A new policy advice paper on the Education of Deaf and hard of hearing children has been published by the National Council for Special Education. This is a very comprehensive report and well worth reading.
On www.irishdeafkids.ie they say according to the NCSE presentation the current challenges are:
How best to support deaf/hard of hearing children to learn language at an early age? How best to inform parents about communication and education options? What professional development should be provided for teachers? What supports should be in place in schools? What health and education services are needed for deaf/hard of hearing children?
The new policy paper confirms the need to provide early identification and intervention for deaf children; to provide for interaction with hearing peers; to facilitate CPD for teachers and to equip classrooms with technology. To read the report in full, go to www.ncse.ie/uploads/1/DeafEducationReport.pdf.
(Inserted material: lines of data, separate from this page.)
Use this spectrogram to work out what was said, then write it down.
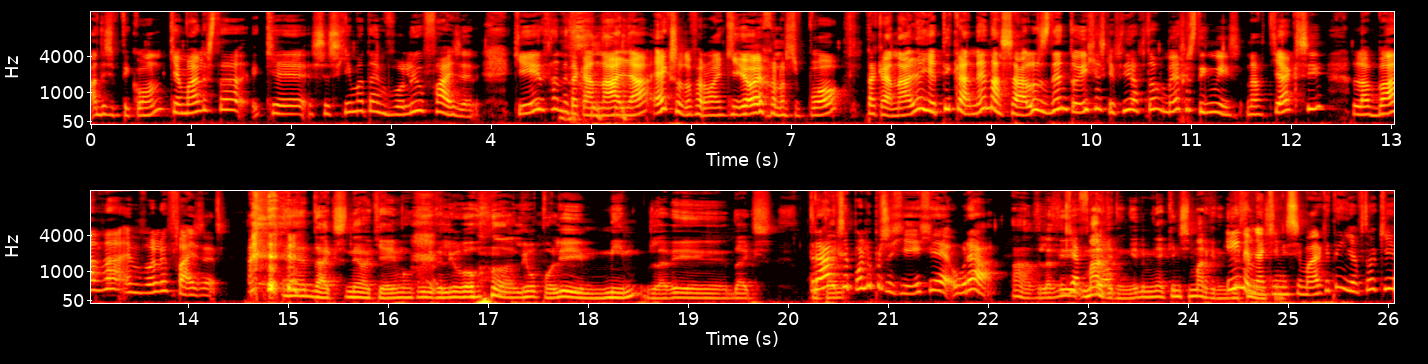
αντισηπτικών και μάλιστα και σε σχήματα εμβολίου Pfizer. Και ήρθαν τα κανάλια έξω από το φαρμακείο, έχω να σου πω, τα κανάλια γιατί κανένας άλλος δεν το είχε σκεφτεί αυτό μέχρι στιγμής. Να φτιάξει λαμπάδα εμβόλιο Pfizer. Ε, εντάξει, ναι, OK, okay, μου ακούγεται λίγο, λίγο πολύ meme, δηλαδή εντάξει. Τράβηξε πολύ προσοχή, είχε ουρά. Α, δηλαδή marketing, είναι μια κίνηση marketing. Είναι μια κίνηση marketing, γι' αυτό και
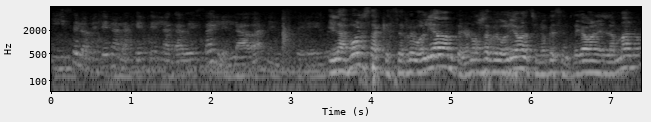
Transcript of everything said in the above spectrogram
y se lo meten a la gente en la cabeza y le lavan el cerebro. Y las bolsas que se revoleaban, pero no se revoleaban, sino que se entregaban en la mano.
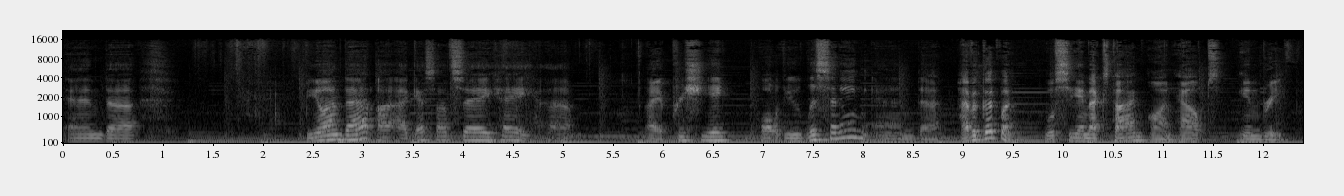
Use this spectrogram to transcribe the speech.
And uh, beyond that, I, I guess I'll say, hey, uh, I appreciate all of you listening, and uh, have a good one. We'll see you next time on Alps in Brief.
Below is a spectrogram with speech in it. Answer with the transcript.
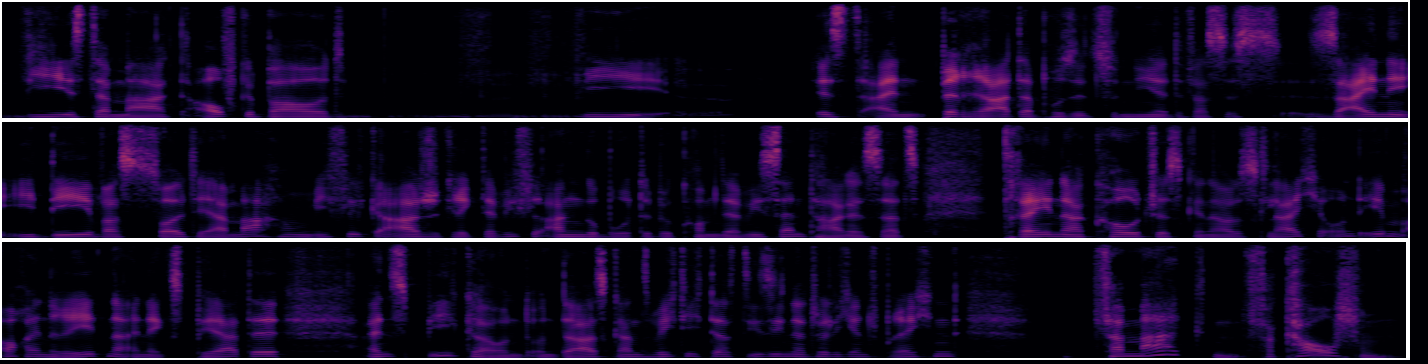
wie ist der Markt aufgebaut? Wie ist ein Berater positioniert? Was ist seine Idee? Was sollte er machen? Wie viel Gage kriegt er? Wie viele Angebote bekommt er? Wie ist sein Tagessatz? Trainer, Coaches, genau das Gleiche. Und eben auch ein Redner, ein Experte, ein Speaker. Und, und da ist ganz wichtig, dass die sich natürlich entsprechend vermarkten, verkaufen.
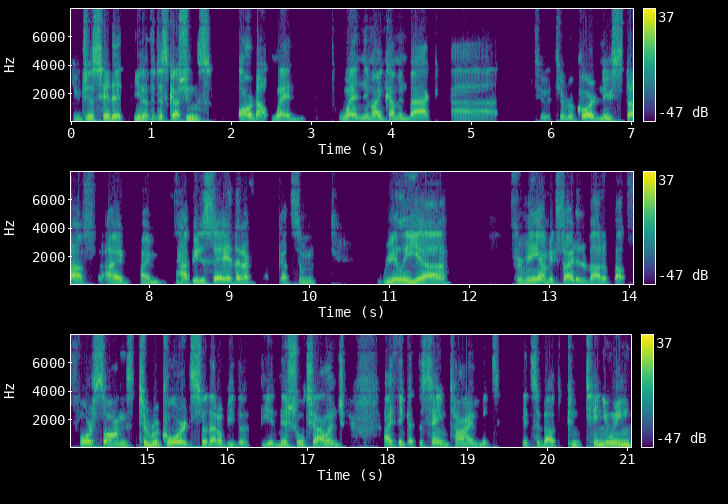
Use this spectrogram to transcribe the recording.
you just hit it. You know, the discussions are about when when am I coming back uh, to to record new stuff. I I'm happy to say that I've got some really uh, for me. I'm excited about about four songs to record, so that'll be the the initial challenge. I think at the same time, it's it's about continuing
If you couldn’t make it to the Deafhood workshops this month- there is good news more workshops will be run in March. They will be held in the Dublin Deaf Assoc. on weekends of 3rd/4th and 10th/11th of March.
The cost of the 4 days workshop is €150 and this is non refundable. These workshops have been highly popular and you will need to reserve a place and pay before the deadline on the 24th of Feb.
The organisers of the event are Lianne Quigley and Lorraine Creed and they will accept payment by cash, cheque, postal order or laser. Alternatively, you can send your payment to: The Irish Deaf Society, 30 Blessington Street, Dublin 7 (make sure to say the payment is for the Deafhood 7 workshops).
Further information is available by email at firstname.lastname@example.org.
Hands On - last programme of the series
Hands On, the programme of interest to those of us in the Deaf community came to an end for this series on Sunday. The programmes have been hugely informative and entertaining. We would like to thank the Production team for their hard work this series. We are grateful to them for mentioning our service a number of times during the series - thank you.
If you missed any of their recent programmes, go to www.rte.ie/player/# and search for HANDS ON. Look forward to seeing the new series later in the year.